Heavy rains in the Woolsey Fire burn area on Thursday caused a mudslide in Malibu, and area residents were told to evacuate immediately.
The debris flow was reported on Cuthbert Road, between Horizon and Busch drives, Malibu city officials said just after 4 p.m.
Those who live in the area of Busch Drive to Phillip Avenue should evacuate immediately, the city said.
Aerial video showed the mud had streamed down a hillside in the area, inundating streets and lots containing homes destroyed by Woolsey. Houses that did survive the fire were threatened, but the debris flow did not appear to have damaged them.
The city contracted a crew to clean up the streets, and the team would remain on scene overnight, using bulldozers and other equipment to clear area roadways of standing water and mud.
Thomas Donnelly, part of contract crew, said there was a dangerous potential for mudflows even after the rain stopped falling later Thursday night.
“Even when it’s not raining, everything’s still wet and loose up there, so we have guys standing by just watching for mud to come down the hills,” he told KTLA.
Crews were working elsewhere in Malibu to unclog drains and force runoff from roadways. Officials also had to clear a portion of Pacific Coast Highway between Trancas Canyon Road and Morning View Drive, where the right lane became flooded.
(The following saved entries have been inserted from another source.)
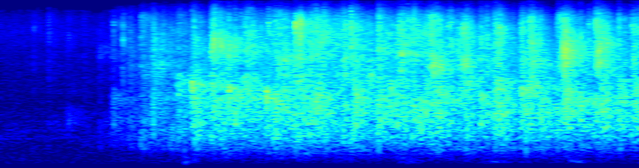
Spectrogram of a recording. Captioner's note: everyone applause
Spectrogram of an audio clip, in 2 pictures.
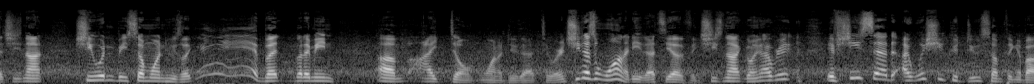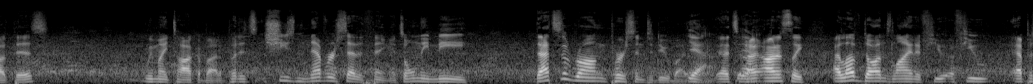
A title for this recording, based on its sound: Live from Dentsply Sirona World 2017!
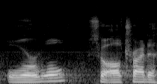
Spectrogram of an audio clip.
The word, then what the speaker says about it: Orual: So in the retelling, this sister is named, it's O-R-U-A-L. I always want to say Orual because it kind of sounds like Oreo cookie. But I think that the correct pronunciation is something more like Orual.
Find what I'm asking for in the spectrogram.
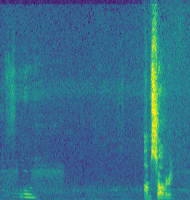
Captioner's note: Farrah moans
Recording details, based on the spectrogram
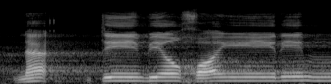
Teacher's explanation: Na'ti bi khairim, nah ini baris kasratain bertemu dengan mim, ini adalah idgham bi gunnah dibaca berdengung 2 harokat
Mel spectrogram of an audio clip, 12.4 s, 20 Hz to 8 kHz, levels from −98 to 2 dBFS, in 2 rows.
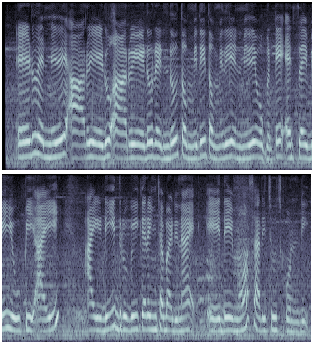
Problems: constant background noise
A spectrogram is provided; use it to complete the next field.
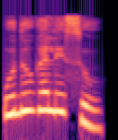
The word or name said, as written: ಉದುಗಲಿಸು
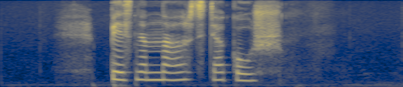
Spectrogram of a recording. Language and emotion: Russian, positive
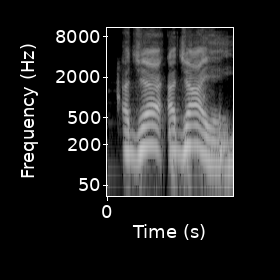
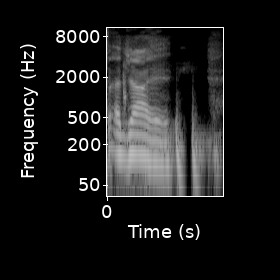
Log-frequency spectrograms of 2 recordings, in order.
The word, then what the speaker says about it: Ajayi: We are now joined with Miss Abbey Ajayi. I think I pronounced that correct, did I? Yes, you did. Okay, Miss Ajayi.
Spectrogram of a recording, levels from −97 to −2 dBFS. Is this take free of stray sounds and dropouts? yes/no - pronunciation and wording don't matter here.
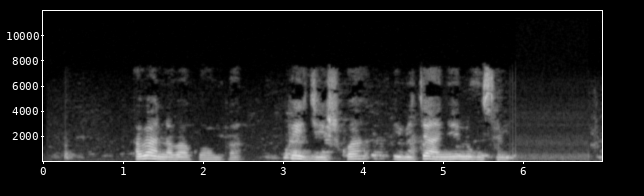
yes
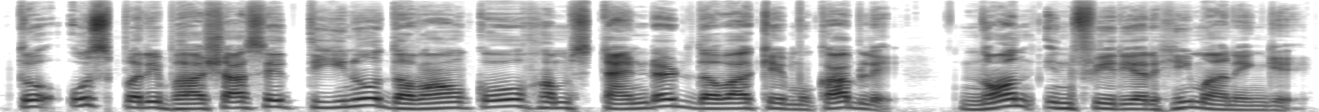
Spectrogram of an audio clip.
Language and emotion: Hindi, neutral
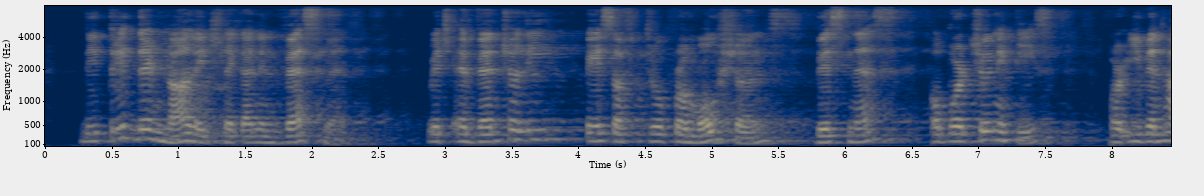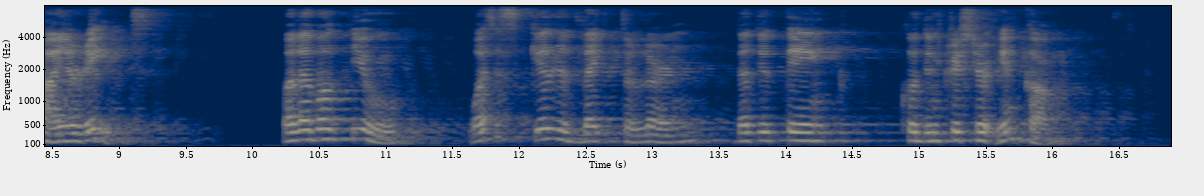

Although evacuations were previously ordered in Riverside and Orange counties in neighborhoods charred by the Holy Fire ahead of the storm, Thursday evening's was the first evacuation order issued this week in the Woolsey burn area.
A flood advisory had been in effect through 7 p.m. across eastern Ventura and western Los Angeles counties, and roadway flooding could be expected across the region as a result of brief but heavy downpours, the National Weather Service said.
Other locations that could experience flooding included downtown L.A., the San Fernando Valley, the Santa Clarita Valley and mountains along with areas damaged in last summer's Stone and South fires, in Agua Dulce and Newhall respectively.
Major highways would also be impacted by the storm, and authorities warned of region-wide traffic delays with flooding possible on the 10, 110, 405, 605 and 710 freeways as well as highways 101, 118 and 14.
The Woolsey Fire killed three people and consumed more than 1,600 buildings as it grew to cover 151 square miles before firefighters were able to contain it just over a week ago, on Nov. 21.